Welcome to our recurring column, Meet Our Team, where we spotlight some of the integral members of the Casting Networks team who are dedicated to keeping our platform running smoothly and efficiently for our customers and clients. For our second installment, we speak with Chris Holbert, Chief Operating Officer at Talent Systems. Learn what drove Chris to pursue a career in operations and management, what he loves most about working at Casting Networks, what he is excited to work on this year and more!
1. What is your role at Casting Networks?
I am the Chief Operating Officer at Talent Systems, parent company to Casting Networks, Spotlight, Cast It and Casting Frontier. This role includes responsibility for all of our lines of business.
2. What is your favorite part of your job?
The never-ending challenges to solve. We have numerous technologies, many important customer segments, we are spread throughout a host of markets, we have team members in many countries in nearly every time zone, and we have aggressive performance and growth goals. On top of that, we have a deep list of things we would like to improve! So, what excites me each day is the never-ending source of new challenges that come from every angle.
3. What are you most excited about working on this year?
2022 will be the first year that we can focus on running our businesses excellently. This means that we can organize our teams to maximize excellence and efficiency, we can spend more time growing new skills and capabilities in managers and staff, we can talk to our customers more to build their needs into our roadmaps, we can institute processes that improve our execution while evolving our ability to work well asynchronously, and so much more. I am excited about all of the improvements we will make by just having the time to focus on these activities.
4. What are some interesting areas you get to focus on at Casting Networks that you didn’t in previous roles?
I have served in similar roles for privately held and publicly traded companies since 1998 though this is the first time I have worked in the entertainment industry. For me, that is a new challenge and I find it really interesting and fun to learn about a new industry, the markets that underpin the industry, the customers and their needs, and all that comes with a different industry.
5. What’s something interesting or unexpected about your role that people would be surprised to know?

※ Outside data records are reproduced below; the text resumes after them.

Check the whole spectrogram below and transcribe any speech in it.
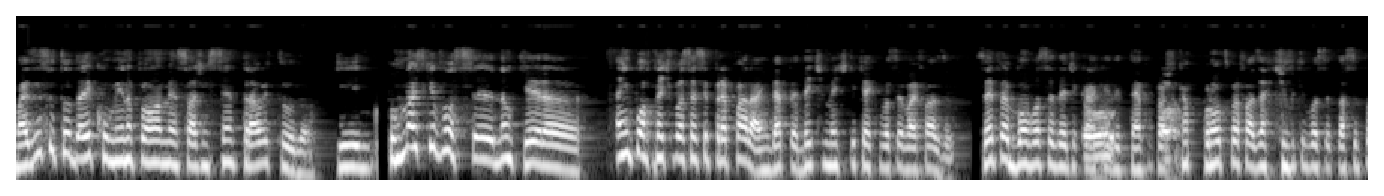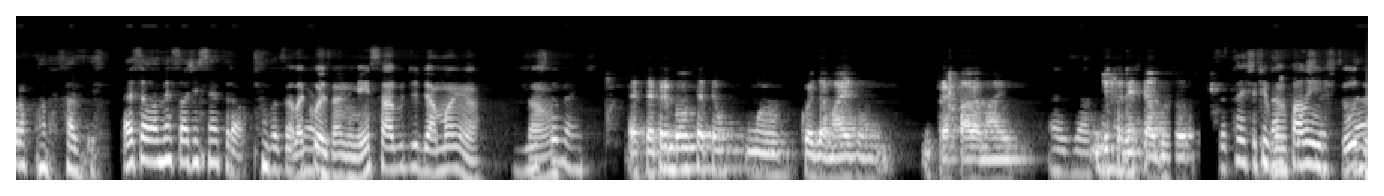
Mas isso tudo aí culmina para uma mensagem central e tudo. Que por mais que você não queira, é importante você se preparar, independentemente do que é que você vai fazer. Sempre é bom você dedicar oh, aquele tempo para oh. ficar pronto para fazer aquilo que você está se propondo a fazer. Essa é uma mensagem central. Aquela coisa, né? Ninguém sabe o dia de amanhã. Então, Justamente. É sempre bom você ter uma coisa a mais, um, um preparo a mais. Exato. Diferencial dos outros. Você tá tipo, estudando, quando fala em tá estudo,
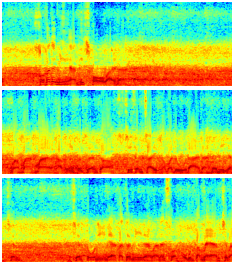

I am not sure this is interesting, but it is generally true that I find my job to be incredibly exciting and invigorating, and perhaps it is because I focus on the challenges and the relentless pursuit of excellence. The ironic part of that is that many, if not most people, find my job, and others like it in operations entirely boring and absent of creativity. I can see why many see it that way because after all my job focuses a lot on process, metrics, and the like. I can see how others see it as boring if you only focus on process mapping or role definition or structure and such, but if you see it for the opportunities to improve and drive excellence in and across teams then, I think, it brings it to life and makes it fun!
6. What drove you to pursue a career in operations and management?
I think I naturally gravitated towards operations and management from a young age. I have always had a bit of an engineer mindset though focused on how groups work. The idea of how people, process, and technology come together in a way to support great results. In high school and university I led some large teams in music, sports, and community service. That wasn’t the goal it just happened over time after being involved and passionate about the teams I joined. So, these experiences from high school through graduate school provided me a foundation and a perspective from which to see how teams learn together, work together and succeed together.
7. Tell us about a mentor or person who inspired you to get to where you are today.
There are two: 1) Michael Mertens (music instructor in high school) and 2) Sally Campbell (first manager I had after graduate school). Michael was only 24 when he took over the music program at my high school. I was a freshman (9th grade in the US – 13 – 14-year-olds). Through music, he taught me how to define success. Then, we would take that and build plans and practice regimens to ensure we succeeded. That could be something as simple as learning a new piece of music in specified period of time or having our orchestra being invited to attend a renowned music festival or competition. He was relentless in his pursuit of perfection and he taught the building blocks of what it takes to achieve success.
Sally was my manager in a tech and management consulting firm where I worked after graduating from the University of Chicago with a Master’s degree in Finance. She saw potential in me that I didn’t see and gave me opportunities to learn and grow that pushed me in ways I would not have pushed myself. She showed me the value of hard work and team building in context of large, complex projects that brought together 200+ engineers, analysts and others for engagements that consumed 6 to 24 months. Creating a sense of team with so many people who didn’t know each other and had different or competing goals was a challenge and she had a system and it was fascinating to see and learn from her.